Firm, fast greens require players to control the spin of their approach shots, a feat that can only be accomplished from the fairway. When last year’s PGA Champion Martin Kaymer visited Atlanta Athletic Club in June, he missed two fairways and was unable to hold the green with either approach. “You have to hit driver here,” Kaymer said, “but you also have to hit it in play to have any chance of holding the ball on the greens, so it’s going to be difficult.”

“Guys will be very surprised by the changes,” Mangum said. “The golf course looks significantly different. It’s 270 yards longer and the bunkering is completely different with much deeper and bigger bunkers, much more penal and much more in play now than before.” 

This isn’t the first time the Highlands Course has undergone a facelift. In fact, the only constant in the club’s 44-year history has been change.  When the Atlanta Athletic Club moved its golf facilities out of the old East Lake property and into what was, in 1967, north Georgia farmland, the new Highlands Course was an architectural mixed bag. The back nine was designed by Robert Trent Jones Sr. with his typical large flash bunkers and sharp doglegs, while the front nine, designed by Joe Finger, looked like an airport runway, with large undulating greens and long, straight, treeless fairways.

In his pitch letter to the USGA for the 1976 U.S. Open, Bob Jones, the club’s most noteworthy member (although he never played a single round of golf there), wrote: “My home club, the Atlanta Athletic Club, has recently built a new country club consisting of two golf courses, each of 18 holes and the four nines being so designed that they permit consecutive play. The layout also embraces a spacious clubhouse and several ponds of some beauty.” 

Not exactly a rousing endorsement, but the USGA bit and the Highlands Course hosted its first major, one that ended in dramatic fashion when Jerry Pate hit 5-iron from the rough on the final hole to within a foot to win.

But criticism of the course was loud and stinging. Hale Irwin called it a “joke” and said, “The U.S. Open should never come south again.”  

Redesigns by Arnold Palmer and Tom Fazio in the 1970s and 1980s helped. AAC hosted its first PGA Championship in 1981, with local favorite and Hall of Famer Larry Nelson winning his first major of three major titles.

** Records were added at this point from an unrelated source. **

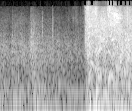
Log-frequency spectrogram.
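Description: The Confringo spell is cast in the video game Hogwarts Legacy, a faint buildup giving way to a sudden loud, crackling burst that sustains with a bright, shattering rush to the end.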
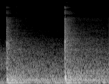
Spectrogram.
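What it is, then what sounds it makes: Fake metal saguaro cactus sculpture. A fake saguaro cactus sculpture made of metal in Las Vegas is banged on twice. Each hit gives a low, dull metallic thud with a steady hum around 200 Hz underneath.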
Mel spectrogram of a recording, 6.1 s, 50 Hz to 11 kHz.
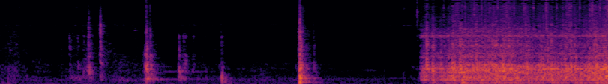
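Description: A few light clicks. Then, about four seconds in, a Singer C5205 sewing machine starts stitching and runs steadily.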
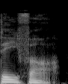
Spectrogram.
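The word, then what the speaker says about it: Aoife: Epha, that's a o e. It's pronounced Epha.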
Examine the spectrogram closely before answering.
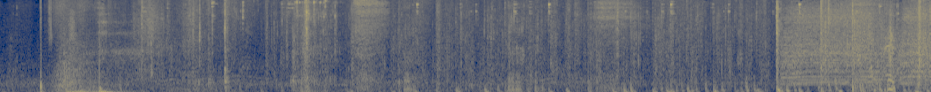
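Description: Horse hooves clop on a muddy street.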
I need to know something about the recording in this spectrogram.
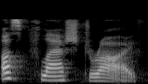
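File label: "USB flash drive", English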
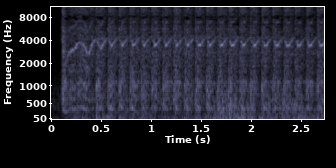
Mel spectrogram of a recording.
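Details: 2007 Dodge Ram 2500HD 6.7 diesel automatic during transmission range sensor circuit checks with a new TIPM: fast, even starter chugging about eight pulses a second with a high whir, never firing; cranks without starting, cause not confirmed.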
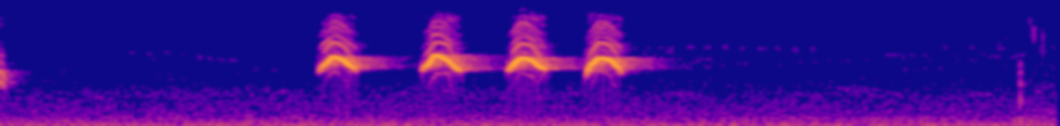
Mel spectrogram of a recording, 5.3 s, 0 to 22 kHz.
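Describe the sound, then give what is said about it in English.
A young thrush, the first chick to leave the nest at 11 to 15 days old and not yet flying well, chirps four times in quick succession, each note short, bright and rising-then-falling, clear against an otherwise quiet background. “This is the first young bird to leave the nest.”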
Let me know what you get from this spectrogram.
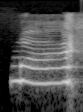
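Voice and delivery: high, quiet, incredulous what; retold disbelief. Recalling getting her period after expecting pregnancy, retold disbelief. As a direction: squeak out a soft, stunned what. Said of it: "I'm like".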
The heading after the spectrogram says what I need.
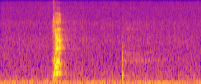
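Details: Person filmed from neck view: a single sharp, abrupt loud hiccup followed by a faint second catch in a quiet room; involuntary hiccup.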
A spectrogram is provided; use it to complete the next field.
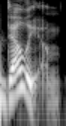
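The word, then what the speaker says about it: bdellium: to have a feast b is for dellium we doubt anyone knows what dellium is but it's the only word weird enough to begin with a silent b c is for czar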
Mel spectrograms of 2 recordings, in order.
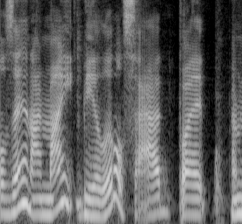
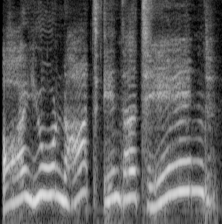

But by the early 90s the course looked like what it was: a hodgepodge of architectural styles cobbled together over two decades. 

Before the 2001 PGA Championship, the club called in Rees Jones, whose father had worked on the original layout. As part of bringing an “old course feel,” as Jones put it, he rebuilt all the greens, making many of them smaller and replacing many of the mounds with softer, more subtle movements. He also added a few more “ponds of some beauty.” 

The results were universally praised, and the Atlanta Athletic Club proved itself worthy of being a part of a major championship rotation, especially given the dramatic ending, where Toms holed a 10-footer on the final green to edge Phil Mickelson out by a single shot. 

Now, after another Rees Jones tweak, the course is ready to test the best the world again.

“Guys will recognize the holes, but they will not recognize the changes in the contours and the bunkering,” Mangum said. “Having Diamond Zoysia (grass) in the fairways and Tifton 10 (grass) in the rough, the light green versus the dark blue, the contrast is phenomenal. It looks different, and it’s certainly going to play different.” 

So, what score is going to win this year? 

Mangum shook his head and smiled. “I get asked that a lot,” he said. “I would be surprised if anybody gets to double digits (under par).”

Then he looked out over the 18th green, the site of so much major championship drama, and added, “Whoever wins better be driving it well. You have to play from the fairway. That’s all there is to it.”